Coexisting with these tacit codes are what you might call "Main Street Codes"--rules governing how "decent" citizens behave. ("Decent" people help the cops, welcome new neighbors, don't let their lawns or kids run wild.) Then there are "Old Wives' Rules" that regulate conduct at a more personal level. Written on the bones of every hausfrau or yenta, these rules--such as the requirement that a man marry a woman if he gets her pregnant--are the main regulators of love and romance.
Consider the problem of assisted suicide. Murdering people at the end of life is intolerable, and helping them kill themselves is perilously close to murder. But requiring them and their kin to endure agony to the inevitable end is also intolerable. What to do?

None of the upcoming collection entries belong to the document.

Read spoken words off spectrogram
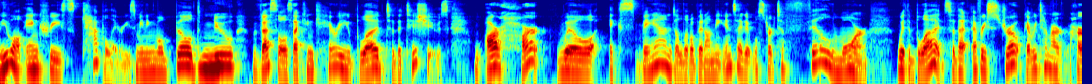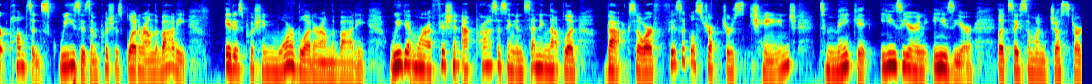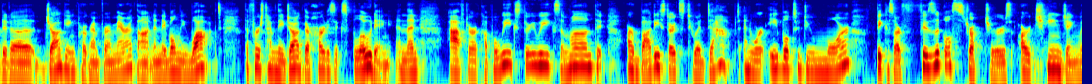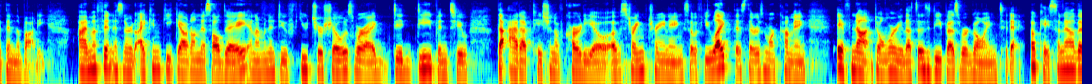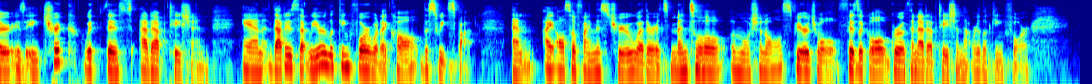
we will increase capillaries, meaning we'll build new vessels that can carry blood to the tissues. Our heart will expand a little bit on the inside. It will start to fill more with blood so that every stroke, every time our heart pumps and squeezes and pushes blood around the body, it is pushing more blood around the body. We get more efficient at processing and sending that blood back. So our physical structures change to make it easier and easier. Let's say someone just started a jogging program for a marathon and they've only walked. The first time they jog, their heart is exploding. And then after a couple weeks, three weeks, a month, it, our body starts to adapt and we're able to do more because our physical structures are changing within the body. I'm a fitness nerd. I can geek out on this all day, and I'm going to do future shows where I dig deep into the adaptation of cardio, of strength training. So if you like this, there is more coming. If not, don't worry, that's as deep as we're going today. Okay, so now there is a trick with this adaptation, and that is that we are looking for what I call the sweet spot. And I also find this true whether it's mental, emotional, spiritual, physical growth and adaptation that we're looking for.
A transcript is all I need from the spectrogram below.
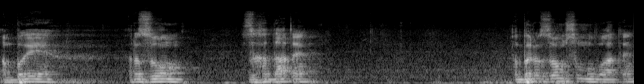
аби разом згадати, аби разом сумувати,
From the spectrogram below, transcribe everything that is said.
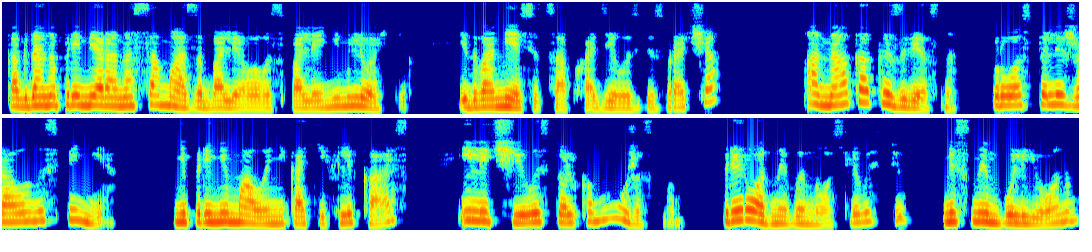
Когда, например, она сама заболела воспалением легких и два месяца обходилась без врача, она, как известно, просто лежала на спине, не принимала никаких лекарств и лечилась только мужеством, природной выносливостью, мясным бульоном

For centuries, Hidden Law allowed a doctor, in consultation with the patient or the family or both, to quietly help a sufferer die. Formally speaking, what happened was simply a natural death. There were knowing nods, whispered hallway conversations, bedside understandings. But there was nothing to prosecute or absolve. Everyone involved knew what had happened. Everyone also knew the importance of pretending that nothing had happened.
Adultery, too, is socially dangerous. But, while you don't want to condone it, you can't eradicate it. The answer is a Chinese box of rules. For public consumption--that is, what we tell the children--the rule is: Never, never, never! But the real rule is: If you absolutely must fool around, keep it out of sight. Within that rule is a still more subtle one: If you pretend not to do it, we'll pretend not to notice. At some point, of course, word may seep out. Then what? Here yet another rule kicks in: If the cuckolded spouse either doesn't know or pretends not to know, then no hanky-panky is going on--no sirree!
In many areas Hidden and Formal Law coexist, provided that cops and lawyers and politicians stand discreetly aside and let Hidden Law work. In the post-Roe v. Wade world, we are so used to thinking of abortion in legalistic terms--as either murder or a right--that we forget abortion can be something else altogether: a secret. For many years, and to some extent even today, Hidden Law regulated abortion by saying you could have one, but people shouldn't find out about it. I am told that a middle-aged relative of mine had an abortion as a teenager, but this is a family secret, which I therefore do not know.